Norwegian investigators have underlined the critical part a rapid crew response played in averting the crash of a Wideroe Bombardier de Havilland Dash 8-100 during a windshear upset over the sea.
The inquiry into the serious incident, during a circling night approach to Svolvaer airport on 2 December 2010, has formally attributed a sudden loss of height to a “powerful” microburst.
Investigation authority SHT says the captain increased engine power and, with the aircraft on the verge of stalling at low height, pushed the control column forward.
The first officer, at some point, instinctively took over the flight controls and pushed the throttles to maximum.
Between them, says SHT, the pilots recovered the aircraft at a height of 83ft.
“A marginally longer reaction time or less-resolute use of engine power would probably have resulted in a collision with the sea,” says SHT.
The inquiry had tried to reconcile two differing perspectives on the situation from the captain and the first officer, particularly regarding whether the first officer’s seizing control was necessary.
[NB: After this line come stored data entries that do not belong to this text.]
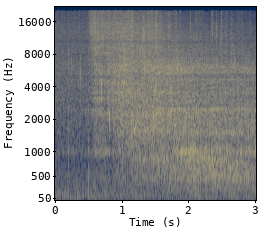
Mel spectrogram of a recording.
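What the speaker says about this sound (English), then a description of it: "I just poured in my bouillon" Bouillon poured into a hot pot of cooking garlic and onions bursts into a loud sizzling hiss after a quieter moment, then a steady frying crackle continues nearby.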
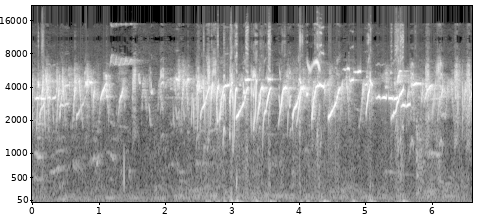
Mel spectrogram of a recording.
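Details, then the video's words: Sikatan, a flycatcher, chattering its distinctive song: rapid high twittering notes interleaved with steep falling whistles and brief clear tones, delivered in a busy unbroken flow. "BURUNG SIKATAN NGOCEH TER UNIKK"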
But SHT says the factual information has “not been sufficient” for it to determine which of the pilots performed certain actions, and when, nor has it been able to unravel the exact order of events and the effect of individual measures.
As a result, it says, the inquiry has not been able to drawn any firm conclusions over the first officer’s intervention.
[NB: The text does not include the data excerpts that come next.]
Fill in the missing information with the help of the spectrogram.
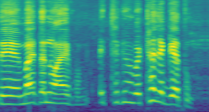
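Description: A woman's voice: sits high, steady tone, rapid-fire, creaky. A woman playing a blunt, chatty elderly village aunt in a homemade comedy drama.

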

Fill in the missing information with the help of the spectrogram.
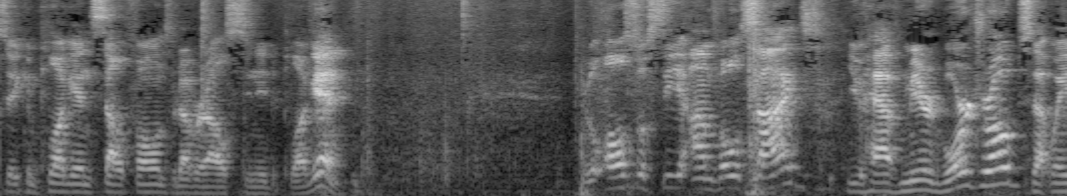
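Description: A man's voice: mid-range voice, bright, forceful tone, a little hiss or hum. A man in his thirties giving a casual, chatty walkthrough of a travel trailer as a product specialist, recorded inside the small trailer. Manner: easygoing, chatty, lots of "you know".

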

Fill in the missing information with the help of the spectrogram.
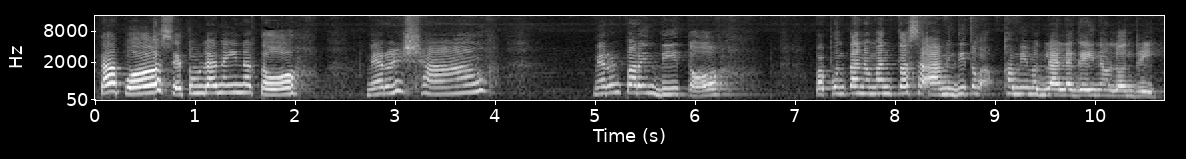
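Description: Excited chatty woman on a house tour. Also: high voice, unhurried. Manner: excited, chatty, filler-heavy, switching between Tagalog and English. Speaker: vlogger giving a house tour. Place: indoors, walking through a new house.

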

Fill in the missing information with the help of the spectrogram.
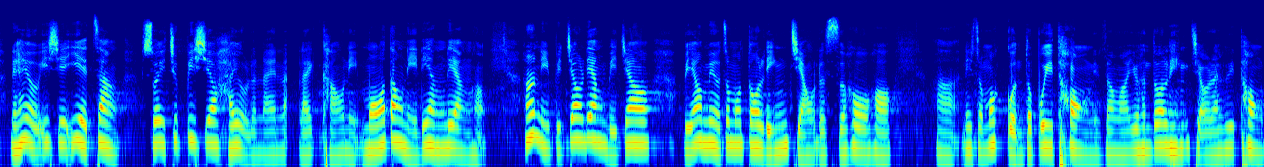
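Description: A Buddhist nun giving a conversational dharma lecture in a monastery hall, slipping in English words and often asking her listeners whether they follow. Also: fairly high pitch. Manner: conversational, mixing English words, frequent rhetorical checks.

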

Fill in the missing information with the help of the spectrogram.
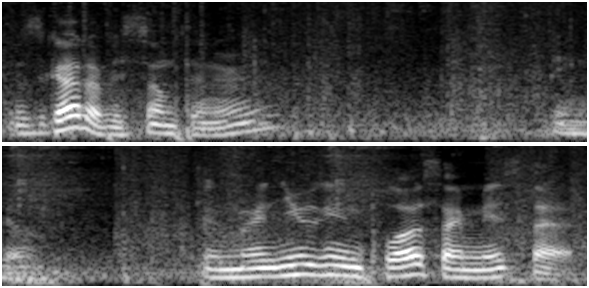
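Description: A man's voice: medium pitch, expressive, a little slow, vocal fry, background noise. A man giving casual, offhand commentary while playing a game, often correcting himself and muttering. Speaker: gameplay streamer.

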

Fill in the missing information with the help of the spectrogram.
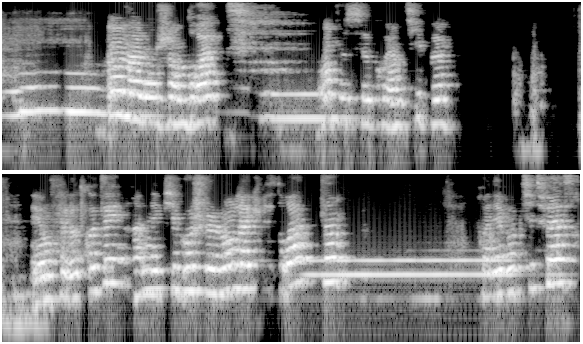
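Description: Calm high-voiced woman guiding yoga. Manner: slow, calm spoken cues with pauses. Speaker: yoga teacher. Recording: roomy, from a distance. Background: soft music.

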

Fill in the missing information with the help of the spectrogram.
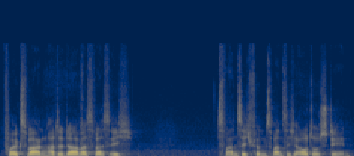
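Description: A man's voice: medium pitch, fairly even intonation, moderate pace, a little mellow. A man in his fifties describing what he filmed at a car fair, talking hesitantly with many restarts and fillers, on a headset mic in a TV studio. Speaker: reporter recounting a car fair visit. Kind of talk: studio discussion.

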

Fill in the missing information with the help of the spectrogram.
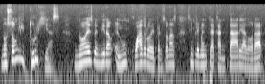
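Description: A man preaches and tells a story from his therapy work, often stopping to ask his listeners for agreement. His voice sits somewhat high for a man. A faint rumble runs under the recording. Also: moderate pace. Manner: animated storytelling, many repeats and "¿verdad?" tags. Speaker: pastor and therapist. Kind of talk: sermon with anecdote.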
The captain might have been exposed to somatogravic illusion as a result of the absence of visual references and a visible horizon, but the inquiry found no reasons to indicate that any sensory illusion affected the crew’s handling of the windshear.
SHT says the incident – which was the subject of a re-opened investigation – is an “important reminder” of the “vulnerability” of aircraft when manoeuvring above featureless terrain at low altitude, particularly in darkness and turbulent air.